▶ TASK STATEMENT
Only text is carried over. Reproduce the entries below exactly.

:: THE RECORDS ::

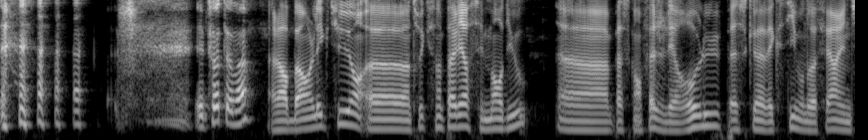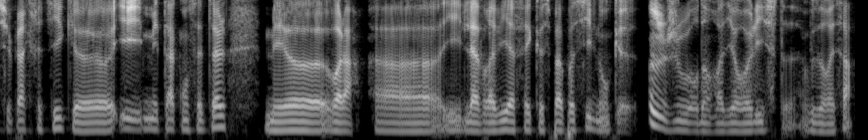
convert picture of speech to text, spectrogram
Et toi Thomas? Alors bah en lecture, euh, un truc sympa à lire, c'est Mordieu. Euh, parce qu'en fait, je l'ai relu parce qu'avec Steve, on doit faire une super critique euh, et méta-conceptuelle. Mais euh, voilà, euh, la vraie vie a fait que c'est pas possible. Donc un jour dans Radio Rollist, vous aurez ça.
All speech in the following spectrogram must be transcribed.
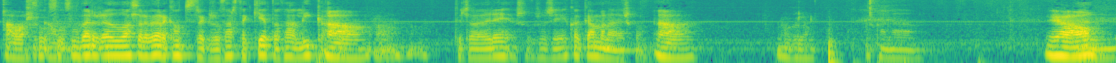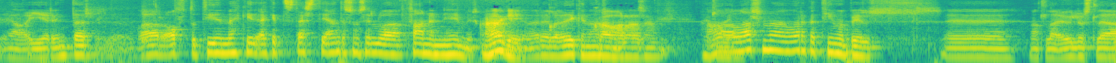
Þú, þú, þú verður, ef þú ætlar að vera counterstrekker svo þarfst að geta það líka sko, til þess að það er eitthvað gaman að þér sko. já, nákvæmlega. Þannig að Já, en, já, ég reyndar var oft á tíðum ekki, ekkert stærsti Andersson Silva faninn í heimi sko. Það ekki? Ég var eiginlega viðkynna hvað var það sem... Já, það var svona, það var eitthvað tímabil uh, náttúrulega augljóslega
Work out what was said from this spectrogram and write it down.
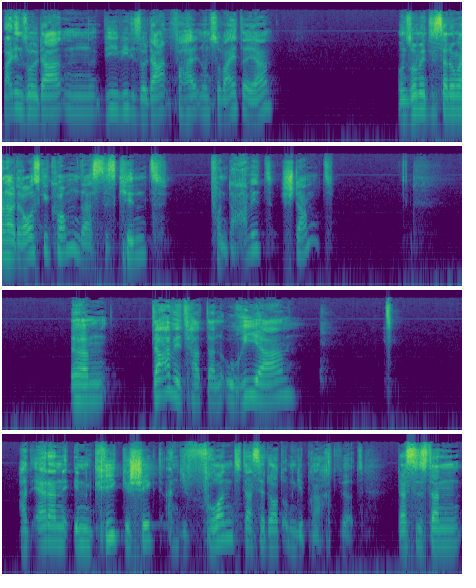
bei den Soldaten, wie, wie die Soldaten verhalten und so weiter, ja. Und somit ist dann irgendwann halt rausgekommen, dass das Kind von David stammt. Ähm, David hat dann Uriah, hat er dann in den Krieg geschickt an die Front, dass er dort umgebracht wird. Dass es dann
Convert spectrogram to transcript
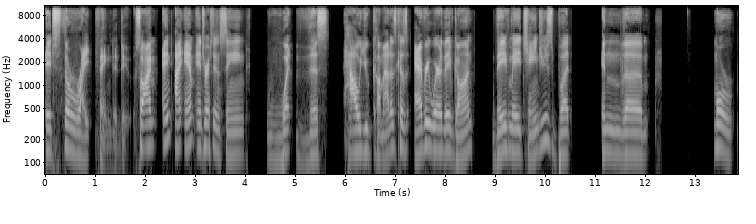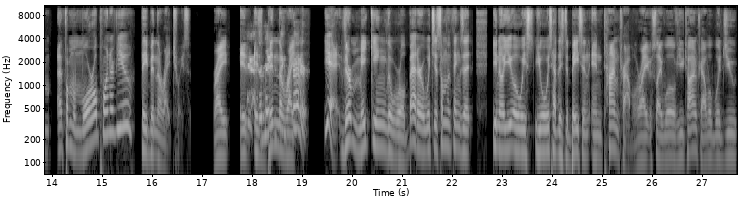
It's the right thing to do. So I'm and I am interested in seeing what this how you come out of this because everywhere they've gone, they've made changes, but in the more uh, from a moral point of view, they've been the right choices, right? It Yeah, has been the right Better. yeah they're making the world better which is some of the things that you know you always you always have these debates in, in time travel right it's like well if you time travel would you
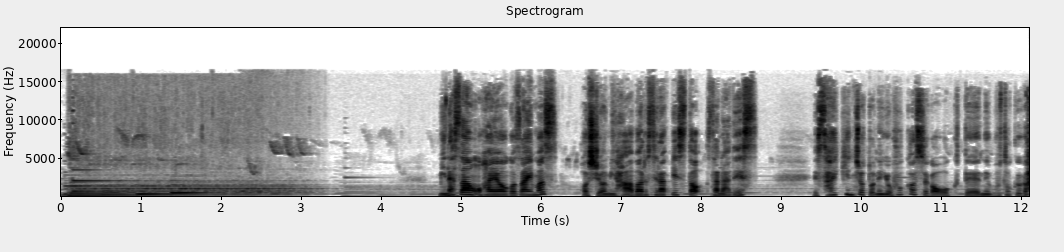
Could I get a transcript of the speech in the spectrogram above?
皆さんおはようございます。星読みハーバルセラピスト、サナです。最近ちょっとね、夜更かしが多くて寝不足が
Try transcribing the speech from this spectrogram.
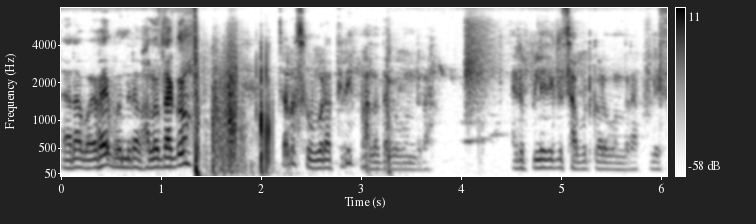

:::

▶ RESPONSE TO THE TASK
convert picture of speech to text, spectrogram
Et toi Thomas? Alors bah en lecture, euh, un truc sympa à lire, c'est Mordieu. Euh, parce qu'en fait, je l'ai relu parce qu'avec Steve, on doit faire une super critique euh, et méta-conceptuelle. Mais euh, voilà, euh, la vraie vie a fait que c'est pas possible. Donc un jour dans Radio Rollist, vous aurez ça.
All speech in the following spectrogram must be transcribed.
Þú, þú, þú verður, ef þú ætlar að vera counterstrekker svo þarfst að geta það líka sko, til þess að það er eitthvað gaman að þér sko. já, nákvæmlega. Þannig að Já, en, já, ég reyndar var oft á tíðum ekki, ekkert stærsti Andersson Silva faninn í heimi sko. Það ekki? Ég var eiginlega viðkynna hvað var það sem... Já, það var svona, það var eitthvað tímabil uh, náttúrulega augljóslega
Work out what was said from this spectrogram and write it down.
bei den Soldaten, wie, wie die Soldaten verhalten und so weiter, ja. Und somit ist dann irgendwann halt rausgekommen, dass das Kind von David stammt. Ähm, David hat dann Uriah, hat er dann in den Krieg geschickt an die Front, dass er dort umgebracht wird. Dass es dann
Convert spectrogram to transcript
It's the right thing to do. So I'm and I am interested in seeing what this how you come out of this because everywhere they've gone, they've made changes, but in the more uh, from a moral point of view, they've been the right choices, right? It Yeah, has been the right Better. yeah they're making the world better which is some of the things that you know you always you always have these debates in, in time travel right it's like well if you time travel would you
Could I get a transcript of the speech in the spectrogram above?
皆さんおはようございます。星読みハーバルセラピスト、サナです。最近ちょっとね、夜更かしが多くて寝不足が
Try transcribing the speech from this spectrogram.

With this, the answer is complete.